Take up the reading of spiritual books and avoid frivolous novels and such. Dig into something that will engage your mind fully. Avoid the trap of TV which can dumb the mind. If you do go to the TV when bored then seek out something that will give you new insight about our world and that will engage your mind in an active way.


You can also seek out regular activities such as volunteering at Church or with another agency in town. But it's not necessary to become over active in social activities as these for many create to many tensions and often includes engaging with people who distract you spiritually. Each person has a different makeup so you need to seek activities that fit your personality, especially those that keep you learning. To be alone does not mean to be lonely. In reality we are never alone. God is always with us along with our guardian angel.


The more you study spiritual matters, including the Church history, teachings of the Fathers, as well as Holy Scripture, you will discover forever new topics which you are not aware of. Each one will broaden your world view and open you to greater and greater spiritual awareness at the same time. Your desire to learn will never be satisfied. Read and keep busy and you will become wise, devoid of loneliness. You will become more aware of God's ever presence.

Saint Theophan the Recluse
Reference: The Spiritual Life, pp 265-266

Sunday, May 6, 2018

A paralyzed boy healed by St. John the Russian



St. John the Russian, depicted with St. Seraphim of Sarov and St. John of Kronstadt


In one of the two children's hospitals of Athens, a mother lied at the head of her child day and night. She brought the child from Patras, because the child's chronic affliction, paralysis of the lower extremities, had worsened in the last few days...

One evening, while the sun was setting, and the last few sunbeams lit up the hospital room, the mother remembered how she would go to a chapel of the Panagia high above Patras, and prayed, lighting the vigil lamps, sometimes with her husband, other times with her children. Her nous was fixed on that chapel. She prayed noetically: “My Panagia, my sweetest Mother who feels our pain, help my child. My Panagia, send me a Saint, look at my poor child, how in his life, he is struggling to stand on his feet. Help, my poor little boy.”

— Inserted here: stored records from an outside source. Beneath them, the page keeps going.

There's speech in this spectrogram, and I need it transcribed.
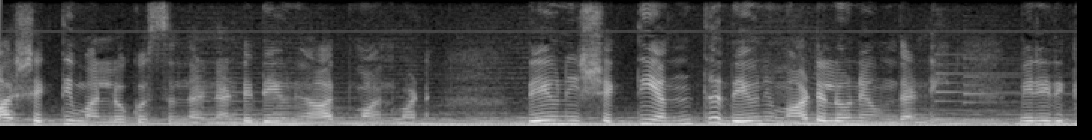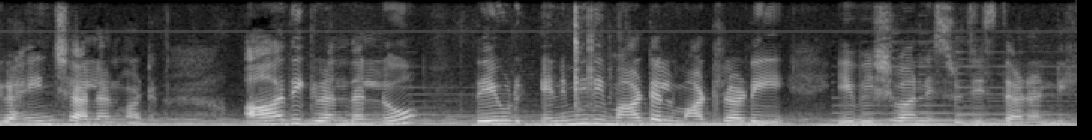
ఆ శక్తి మనలోకి వస్తుందండి. అంటే దేవుని ఆత్మ అనమాట దేవుని శక్తి అంతా దేవుని మాటలోనే ఉందండి. మీరు ఇది గ్రహించాలన్నమాట. ఆది గ్రంథంలో దేవుడు ఎనిమిది మాటలు మాట్లాడి ఈ విశ్వాన్ని సృజిస్తాడండి.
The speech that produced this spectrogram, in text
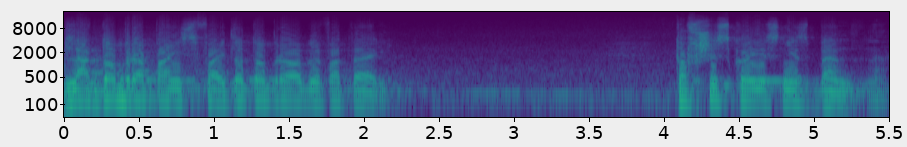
dla dobra państwa i dla dobra obywateli. To wszystko jest niezbędne.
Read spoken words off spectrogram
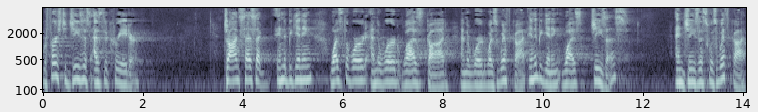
refers to Jesus as the creator. John says that in the beginning was the Word, and the Word was God, and the Word was with God. In the beginning was Jesus. and Jesus was with God.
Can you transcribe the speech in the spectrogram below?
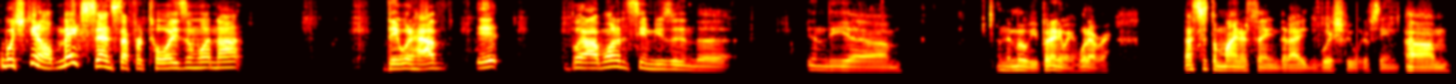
which you know makes sense that for toys and whatnot, they would have it. But I wanted to see him use it in the in the um in the movie. But anyway, whatever. That's just a minor thing that I wish we would have seen. Um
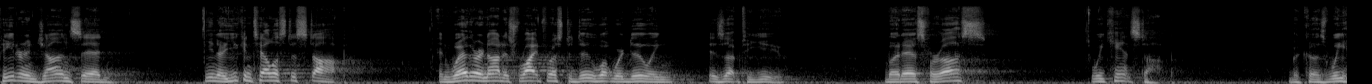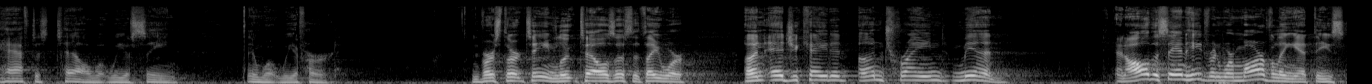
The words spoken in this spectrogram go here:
Peter and John said, You know, you can tell us to stop, and whether or not it's right for us to do what we're doing is up to you. But as for us, we can't stop because we have to tell what we have seen and what we have heard. In verse 13, Luke tells us that they were uneducated, untrained men. And all the Sanhedrin were marveling at these,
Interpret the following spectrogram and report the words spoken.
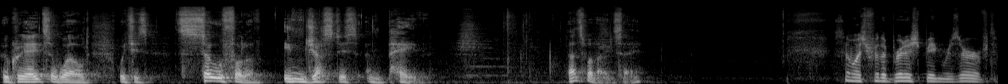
who creates a world which is so full of injustice and pain? That's what I'd say. So much for the British being reserved.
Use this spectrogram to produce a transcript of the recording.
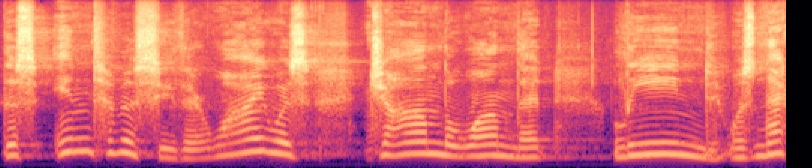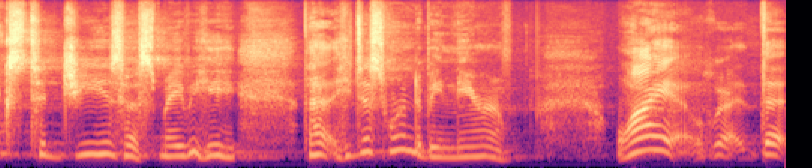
this intimacy there. Why was John the one that leaned, was next to Jesus? Maybe he, that, he just wanted to be near him. Why, the,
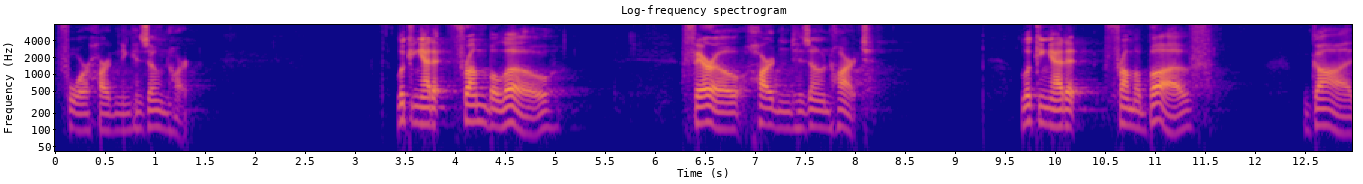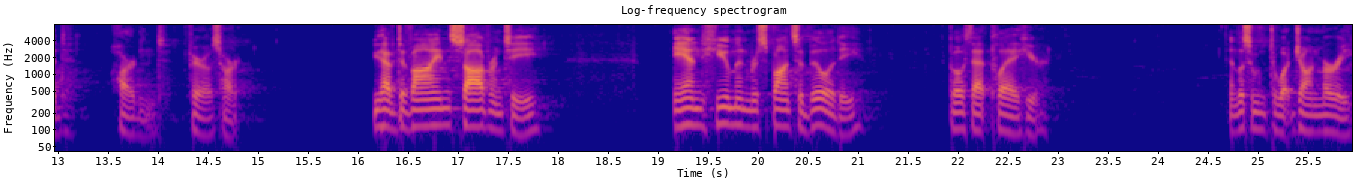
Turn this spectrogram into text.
for hardening his own heart. Looking at it from below, Pharaoh hardened his own heart. Looking at it from above, God hardened Pharaoh's heart. You have divine sovereignty and human responsibility both at play here. And listen to what John Murray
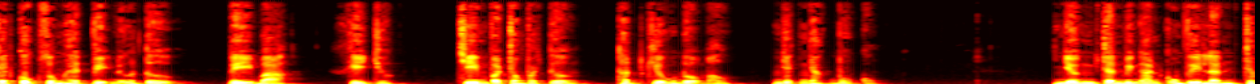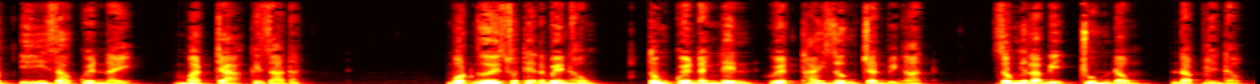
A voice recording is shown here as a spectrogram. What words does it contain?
Kết cục giống hệt vị nữ tử, Tỳ bà, khi trước, Chìm vào trong vách tường, Thất khiếu đổ máu, Nhếch nhác vô cùng. Nhưng Trần Bình An cũng vì lần chấp ý giao quyền này Mà trả cái giá đắt. Một người xuất hiện ở bên hông, Tung quyền đánh lên huyệt thái dương Trần Bình An, Giống như là bị chuông đồng đập lên đầu.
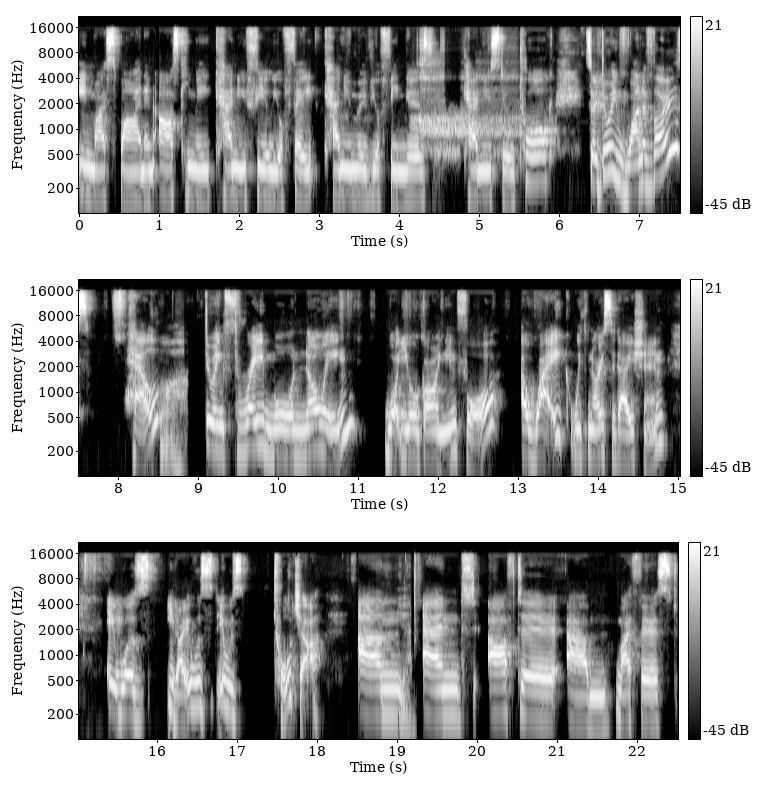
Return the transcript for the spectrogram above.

“Mother,” the child said, “who are you talking to?”

“My Georgie, remember when you read in your church book how our Lord lived in Palestine, and healed demoniacs, opened the eyes of the blind, lifted up Paralytics and made them to walk, and raised the dead? Tell him, my Georgie, and He will hear you, my good boy, tell Christouli to make you well.”

The helpless child, with his innocent gaze, looked at his mother, and at the sun which was setting. He looked on high towards the heavens.

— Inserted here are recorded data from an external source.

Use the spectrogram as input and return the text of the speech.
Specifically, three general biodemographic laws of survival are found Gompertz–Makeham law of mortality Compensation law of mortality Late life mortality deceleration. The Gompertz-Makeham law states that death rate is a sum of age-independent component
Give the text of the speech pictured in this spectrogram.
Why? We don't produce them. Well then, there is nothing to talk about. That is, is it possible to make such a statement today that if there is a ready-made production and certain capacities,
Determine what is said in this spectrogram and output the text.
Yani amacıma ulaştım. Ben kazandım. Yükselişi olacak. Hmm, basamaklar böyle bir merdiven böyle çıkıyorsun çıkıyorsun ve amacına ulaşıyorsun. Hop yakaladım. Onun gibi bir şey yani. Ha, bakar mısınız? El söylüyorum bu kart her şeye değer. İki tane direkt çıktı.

That midnight, George saw a dream of a beautiful horseman, on a glorious horse. He stopped before him and said:

“Get up, Georgie, jump up on my horse!”

“But I am a paralytic, my feet don't move and hold me up.” he replied.

“Give me your hand, Georgie, get up on my horse. I am St. John from Russia, and our Lord sent me to bring you His grace and His healing power!"

The child, half awake, then awoke his mother, who picked him up so that he wouldn't fall out of bed.

“Mother, hold me, St. John from Russia told me to get up.”

In the morning when the night resident told the professor that the paralyzed child from Patras began walking that night, went with a hammer in hand, checked the child's reflexes, and plucked his feet with a sharp instrument, and he saw that his body was functioning normally.

“Go,” said the professor, “God had something to do with you."